In order to realize the theatrical quality of this project, Vega, with Sheik's encouragement and assistance, also handled her vocals in a different way. "Duncan really pushed me out of my comfort zone," Vega says. "I was shocked at how high he wanted me to sing. But he was like, 'No, no - you can hit that.'" Sheik's goal was to achieve a kind of sonic drama in Vega's vocals, "as much drama as he could squeeze out of me," she says. "It works for the character. McCullers is kind of childlike, and you can believe her singing in that naïve, simple way. I'm pushed beyond my limits in both the low notes and the high notes, and also the emotion. I definitely feel as if I was being pushed beyond what I usually do."
Unquestionably, rendering a character like McCullers in words and in sound represented a serious creative challenge. All the songs on the album attempt to capture the innermost feelings of a writer who was highly ambitious, immensely complicated and fiercely dedicated to her conception of herself and her work. She was simultaneously shy, introverted and wildly provocative, as "Carson's Blues," the album's opening song, announces: "A childish liar/A devilish bitch/I can be innocent and charming/And suddenly switch." "Harper Lee," a song Vega describes as "upbeat and bitchy," chronicles McCullers' sense of her place in the literary pantheon - a spot, in her view, well above the wildly successful author of To Kill a Mockingbird. ("I'd like to kill more than just that mockingbird," she sings.) "Instant of the Hour After" and "We of Me" all explore the loving and loathing, the sexual adventurism and missed emotional connections, that swirled inextricably in McCullers' marriage to a bisexual man who shared her literary ambitions but was never able to realize them. On the title track, Vega limns the dizzying dance of unsatisfied desire at the heart of McCullers' work: "The lover pursues,/The beloved one flees Each one alone/In the land of the heart."
"12 Mortal Men" indicts the provincialism and brutal racism of Columbus, Georgia, where McCullers grew up. "The Ballad of Miss Emilia" essentially recounts the plot of McCullers' novella, The Ballad of the Sad CafÉ, a saga, like so much of her writing, of failed joinings, loneliness, and proud, if isolated, survival. By the time the album concludes with "Carson's Last Supper," McCullers has abandoned the ideal of erotic desire in favor of a more universal love that could embrace all the various characters in her books and the many people in her life - as well as, perhaps most importantly, the ravaging contradictions within herself that both drove her art and caused so much hardship in her life.
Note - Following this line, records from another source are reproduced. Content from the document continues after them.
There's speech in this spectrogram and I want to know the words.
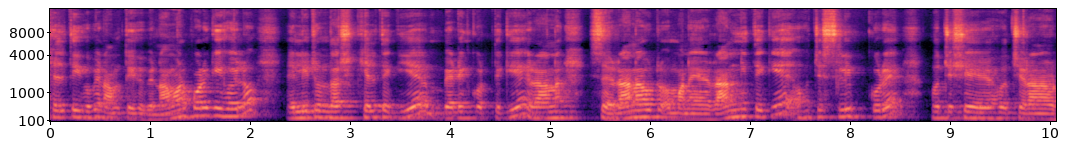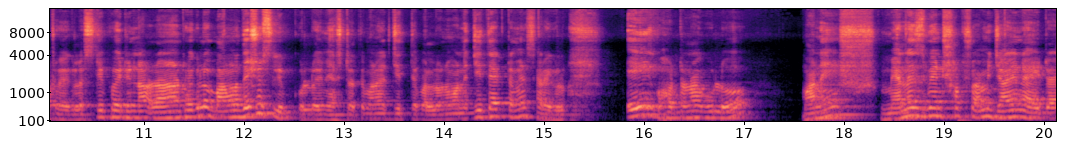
খেলতেই হবে, নামতেই হবে। নামার পরে কি হইল লিটন দাস খেলতে গিয়ে ব্যাটিং করতে গিয়ে রান রান আউট মানে রান নিতে গিয়ে হচ্ছে স্লিপ করে হচ্ছে সে হচ্ছে রান আউট হয়ে গেল। স্লিপ হয়ে রান আউট হয়ে গেলো, বাংলাদেশও স্লিপ করল এই ম্যাচটাতে মানে জিততে পারল না মানে জিতে একটা ম্যাচ হারে গেলো। এই ঘটনাগুলো মানে ম্যানেজমেন্ট সবসময়, আমি জানি না এটা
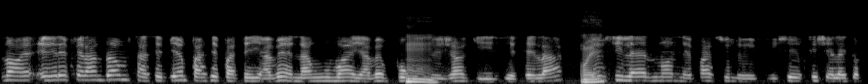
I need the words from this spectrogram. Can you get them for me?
Non, et référendum, ça s'est bien passé parce qu'il y avait un engouement, il y avait beaucoup Hmm. de gens qui étaient là, Oui. même si leur nom n'est pas sur le fichier, électoral.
With Lover, Beloved: Songs From An Evening With Carson McCullers, Suzanne Vega achieves a new peak in her already distinguished career. With these songs and the play they inhabit, she hopes that "a new generation of people will discover Carson McCullers, that they will realize how cool she is and how compellingly her work can speak to them. I want to put her on the stage again so that her spirit lives. Really, no one is excluded from the vision she defined. I'm so excited by the possibilities." In these beautifully transporting songs, many of those rich possibilities have already been realized. - Anthony DeCurtis
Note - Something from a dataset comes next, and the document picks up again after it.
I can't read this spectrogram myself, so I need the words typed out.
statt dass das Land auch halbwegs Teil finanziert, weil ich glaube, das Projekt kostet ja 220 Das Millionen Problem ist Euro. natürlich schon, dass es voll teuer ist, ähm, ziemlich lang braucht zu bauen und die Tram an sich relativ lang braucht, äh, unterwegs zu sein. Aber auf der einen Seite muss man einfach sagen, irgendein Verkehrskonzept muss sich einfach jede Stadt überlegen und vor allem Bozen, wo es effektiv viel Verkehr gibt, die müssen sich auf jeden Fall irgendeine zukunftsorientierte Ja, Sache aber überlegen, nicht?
1. Carson's Blues
2. New York Is My Destination
3. Instant of the Hour After
4. We of Me
6. 12 Mortal Men
7. Harper Lee
8. Lover, Beloved
9. The Ballad of Miss Amelia
10. Carson's Last Supper